Data supplied START

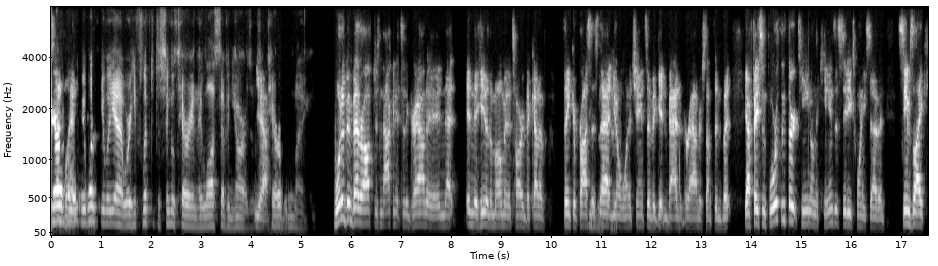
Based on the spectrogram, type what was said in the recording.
terrible. It was it was yeah, where he flipped it to Singletary and they lost seven yards. It was yeah. terrible play. Would have been better off just knocking it to the ground in that in the heat of the moment. It's hard to kind of think and process exactly. that. You don't want a chance of it getting batted around or something. But yeah, facing fourth and 13 on the Kansas City 27 seems like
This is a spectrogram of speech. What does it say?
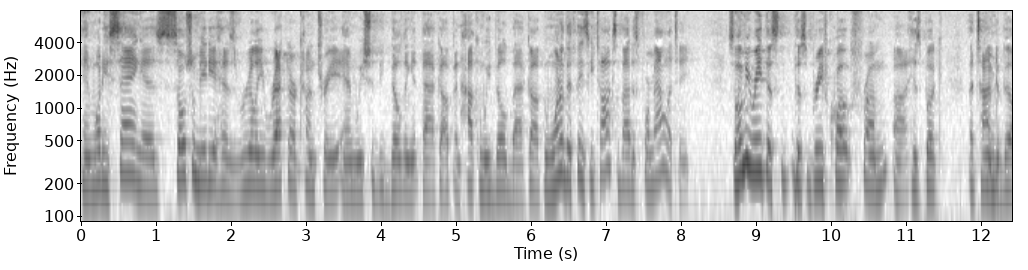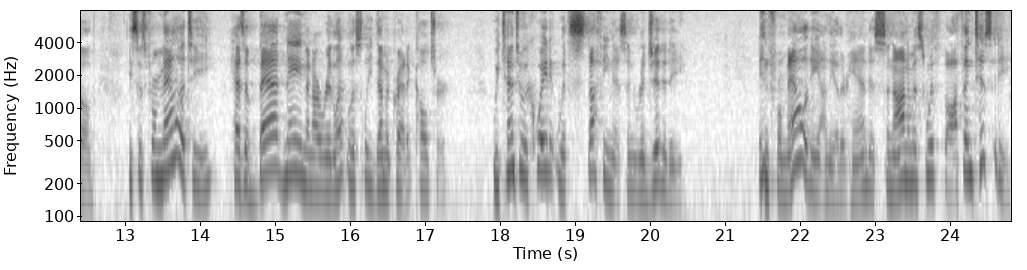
And what he's saying is social media has really wrecked our country, and we should be building it back up. And how can we build back up? And one of the things he talks about is formality. So let me read this, this brief quote from uh, his book, A Time to Build. He says, Formality has a bad name in our relentlessly democratic culture. We tend to equate it with stuffiness and rigidity. Informality, on the other hand, is synonymous with authenticity.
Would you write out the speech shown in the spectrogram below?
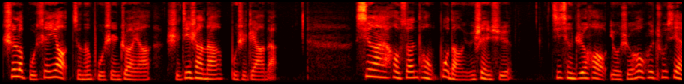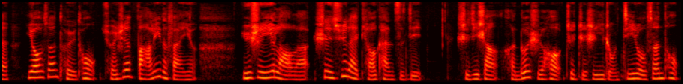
吃了补肾药就能补肾壮阳。实际上呢，不是这样的。性爱后酸痛不等于肾虚，激情之后有时候会出现腰酸腿痛、全身乏力的反应，于是以老了肾虚来调侃自己。实际上，很多时候这只是一种肌肉酸痛，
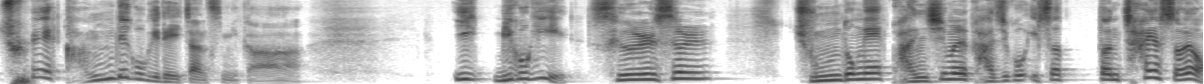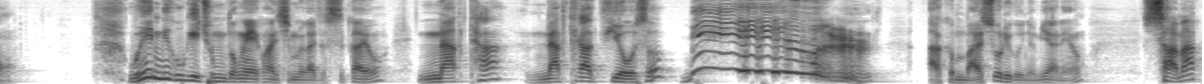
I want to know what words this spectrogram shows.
최강대국이 돼 있지 않습니까? 이 미국이 슬슬 중동에 관심을 가지고 있었던 차였어요. 왜 미국이 중동에 관심을 가졌을까요? 낙타? 낙타가 귀여워서? 아, 그럼 말소리군요. 미안해요. 사막?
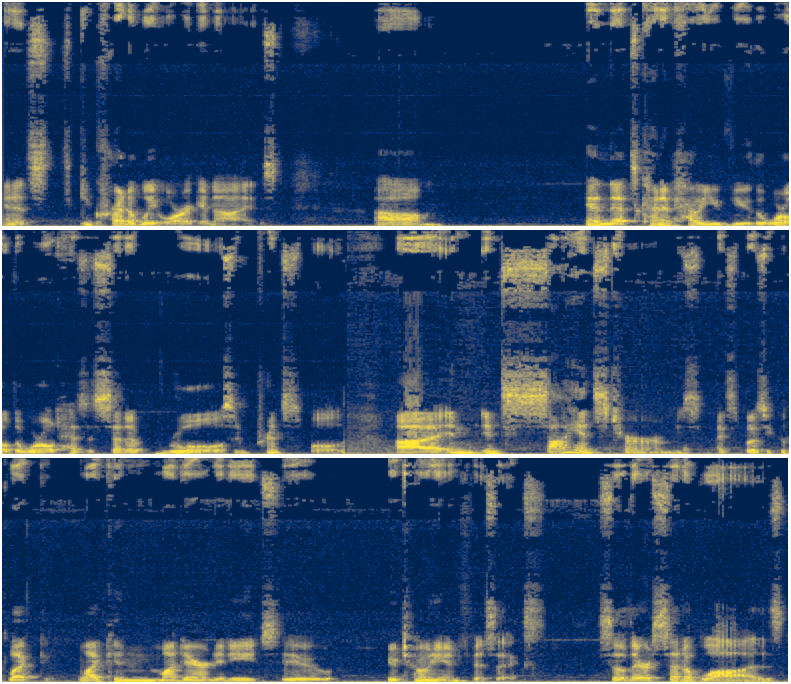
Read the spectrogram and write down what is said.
and it's incredibly organized. Um, and that's kind of how you view the world. The world has a set of rules and principles. Uh, in in science terms, I suppose you could like, liken modernity to Newtonian physics. So there are a set of laws,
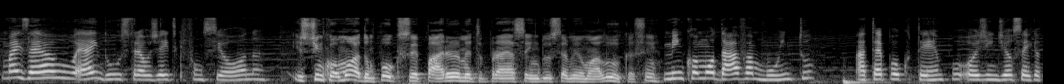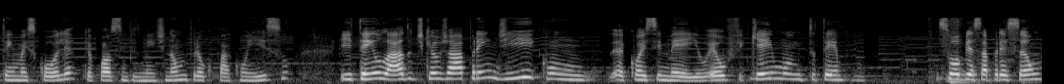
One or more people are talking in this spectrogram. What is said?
Mas é, o, é a indústria, é o jeito que funciona. Isso te incomoda um pouco ser parâmetro para essa indústria meio maluca, assim? Me incomodava muito até pouco tempo. Hoje em dia eu sei que eu tenho uma escolha, que eu posso simplesmente não me preocupar com isso. E tem o lado de que eu já aprendi com, eh, com esse meio. Eu fiquei muito tempo sob essa pressão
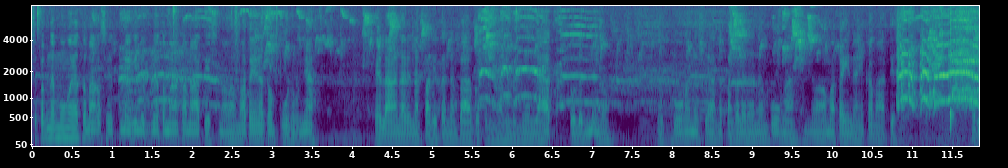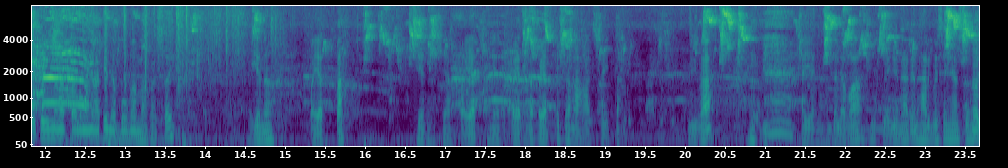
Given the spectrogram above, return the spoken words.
So, pag namunga na ito mga kasi may hinog na ito mga kamatis, mamamatay na itong puno niya. Kailangan na rin ng palitan ng bago pag nahinog niya lahat. Tulad na, no? Nagbunga na siya, natanggalan na ng bunga, namamatay na yung kamatis. At ito yung mga talong natin na bunga mga kasoy. Ayan na, payat pa. Ayan na siya, payat. Ayan, payat na payat pa siya mga kasoy pa. Di ba? Ayan, ang dalawa. Pwede natin harvestan yan sunod.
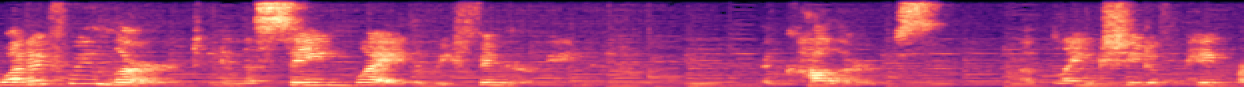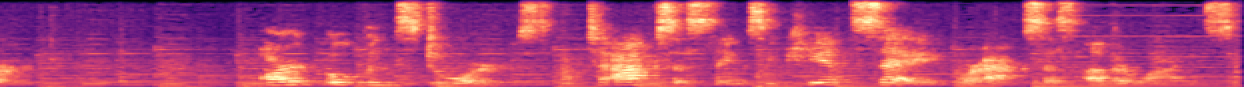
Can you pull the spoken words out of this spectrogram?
What if we learned in the same way that we finger painted? The colors, a blank sheet of paper. Art opens doors to access things you can't say or access otherwise.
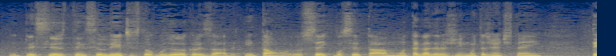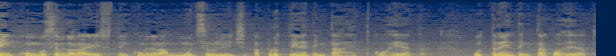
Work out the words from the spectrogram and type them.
E precisa tem seu leite e gordura localizada. Então, eu sei que você tá, muita galera, muita gente tem, tem como você melhorar isso? Tem como melhorar muito celulite. A proteína tem que estar correta. O treino tem que estar correto.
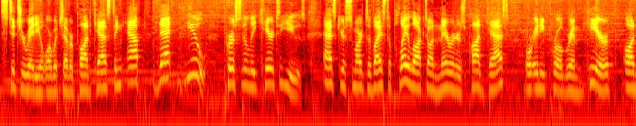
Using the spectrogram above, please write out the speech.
Stitcher Radio, or whichever podcasting app that you personally care to use. Ask your smart device to play Locked On Mariners podcast or any program here on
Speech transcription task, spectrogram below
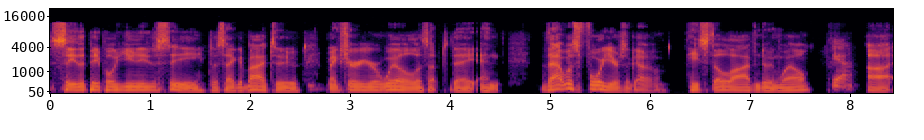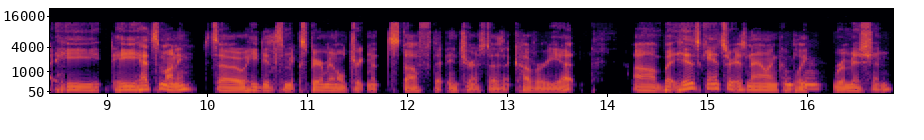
See the people you need to see to say goodbye to. Mm-hmm. Make sure your will is up to date. And that was four years ago. He's still alive and doing well. yeah. Uh, he he had some money, so he did some experimental treatment stuff that insurance doesn't cover yet. Um, but his cancer is now in complete Mhm. remission.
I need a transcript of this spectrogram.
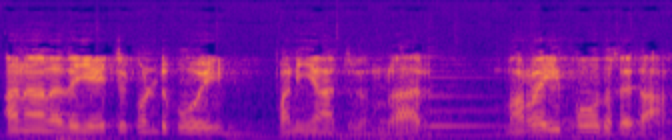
ஆனால் அதை ஏற்றுக்கொண்டு போய் பணியாற்றுகின்றார் மறை போதகராக.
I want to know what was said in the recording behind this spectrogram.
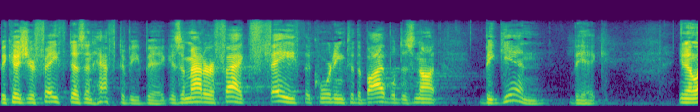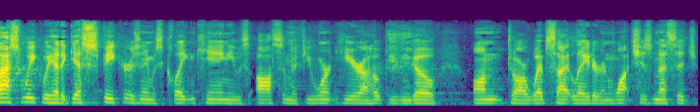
because your faith doesn't have to be big. As a matter of fact, faith, according to the Bible, does not begin big. You know, last week we had a guest speaker. His name was Clayton King. He was awesome. If you weren't here, I hope you can go on to our website later and watch his message.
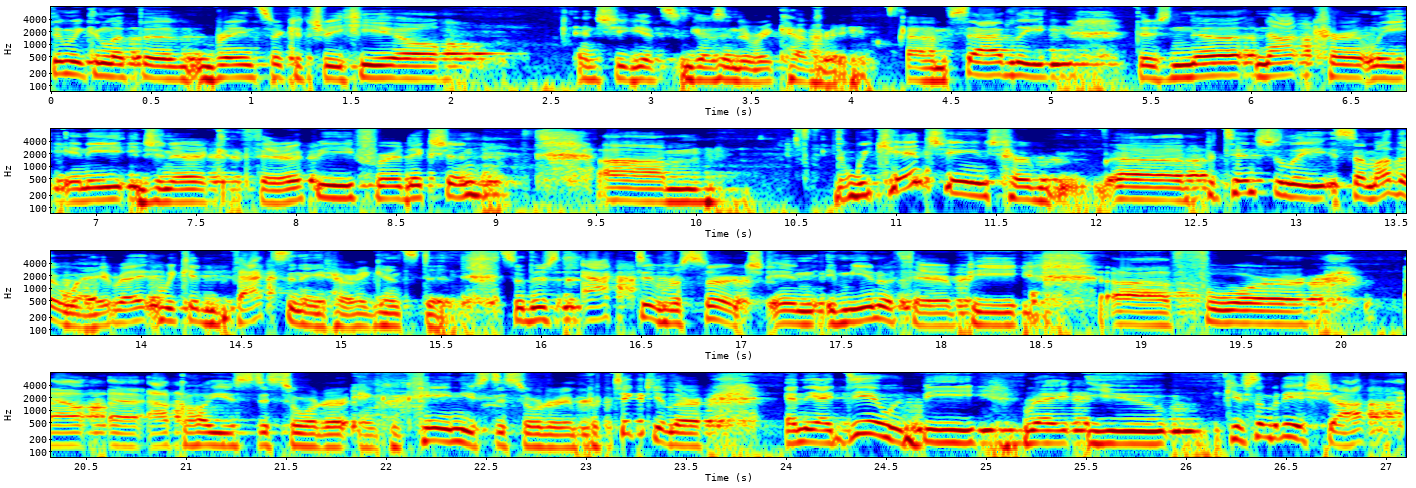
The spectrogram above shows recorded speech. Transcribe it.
then we can let the brain circuitry heal and she gets goes into recovery. Um, sadly, there's no not currently any generic therapy for addiction. Um, we can change her uh, potentially some other way, right? We could vaccinate her against it. So there's active research in immunotherapy uh, for al- uh, alcohol use disorder and cocaine use disorder in particular. And the idea would be, right, you give somebody a shot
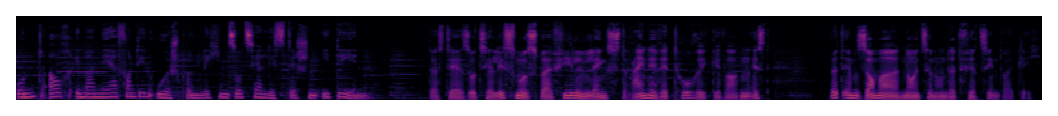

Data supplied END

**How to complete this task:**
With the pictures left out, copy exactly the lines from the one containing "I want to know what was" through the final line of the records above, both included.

**Output:**
I want to know what was said in the recording behind this spectrogram.
because your faith doesn't have to be big. As a matter of fact, faith, according to the Bible, does not begin big. You know, last week we had a guest speaker. His name was Clayton King. He was awesome. If you weren't here, I hope you can go on to our website later and watch his message.
The spectrogram above shows recorded speech. Transcribe it.
then we can let the brain circuitry heal and she gets goes into recovery. Um, sadly, there's no not currently any generic therapy for addiction. Um, we can change her uh, potentially some other way, right? We could vaccinate her against it. So there's active research in immunotherapy uh, for al- uh, alcohol use disorder and cocaine use disorder in particular. And the idea would be, right, you give somebody a shot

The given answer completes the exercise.